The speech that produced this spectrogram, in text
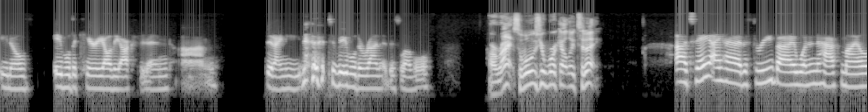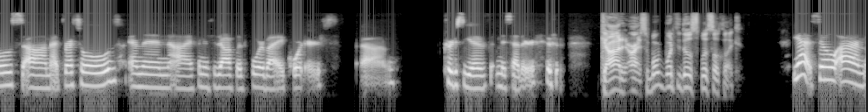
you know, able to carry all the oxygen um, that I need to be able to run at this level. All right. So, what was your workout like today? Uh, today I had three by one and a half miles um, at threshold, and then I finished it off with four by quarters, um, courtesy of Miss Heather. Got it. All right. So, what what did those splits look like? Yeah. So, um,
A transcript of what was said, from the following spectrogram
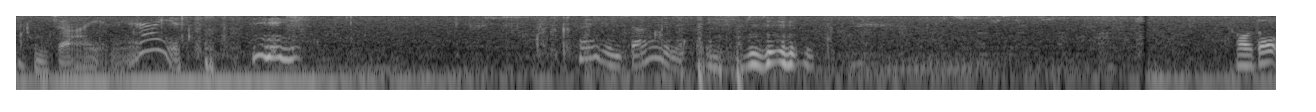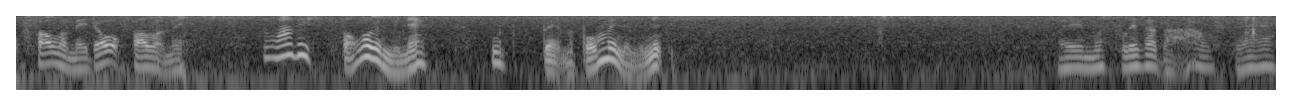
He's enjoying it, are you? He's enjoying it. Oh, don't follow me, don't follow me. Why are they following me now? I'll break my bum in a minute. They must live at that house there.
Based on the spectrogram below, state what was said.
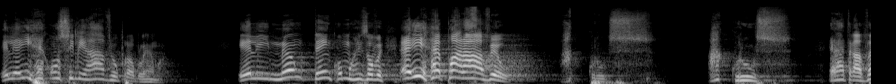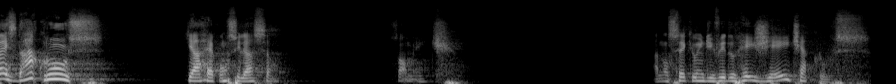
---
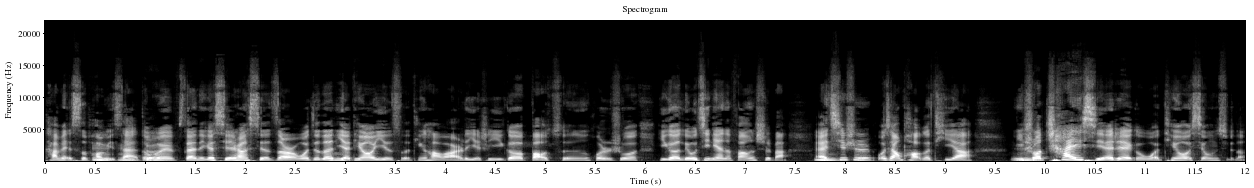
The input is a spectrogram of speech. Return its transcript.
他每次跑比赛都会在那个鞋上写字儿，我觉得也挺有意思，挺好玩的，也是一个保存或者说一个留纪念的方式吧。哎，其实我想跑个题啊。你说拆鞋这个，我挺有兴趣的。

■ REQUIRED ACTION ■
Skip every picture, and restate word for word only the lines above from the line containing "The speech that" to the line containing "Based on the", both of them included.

■ YOUR RESPONSE ■
The speech that produced this spectrogram, in text
you know, able to carry all the oxygen um, that I need to be able to run at this level. All right. So, what was your workout like today? Uh, today I had three by one and a half miles um, at threshold, and then I finished it off with four by quarters, um, courtesy of Miss Heather. Got it. All right. So, what what did those splits look like? Yeah. So, um,
A transcript of what was said, from the following spectrogram
He's enjoying it, are you? He's enjoying it. Oh, don't follow me, don't follow me. Why are they following me now? I'll break my bum in a minute. They must live at that house there.
Based on the spectrogram below, state what was said.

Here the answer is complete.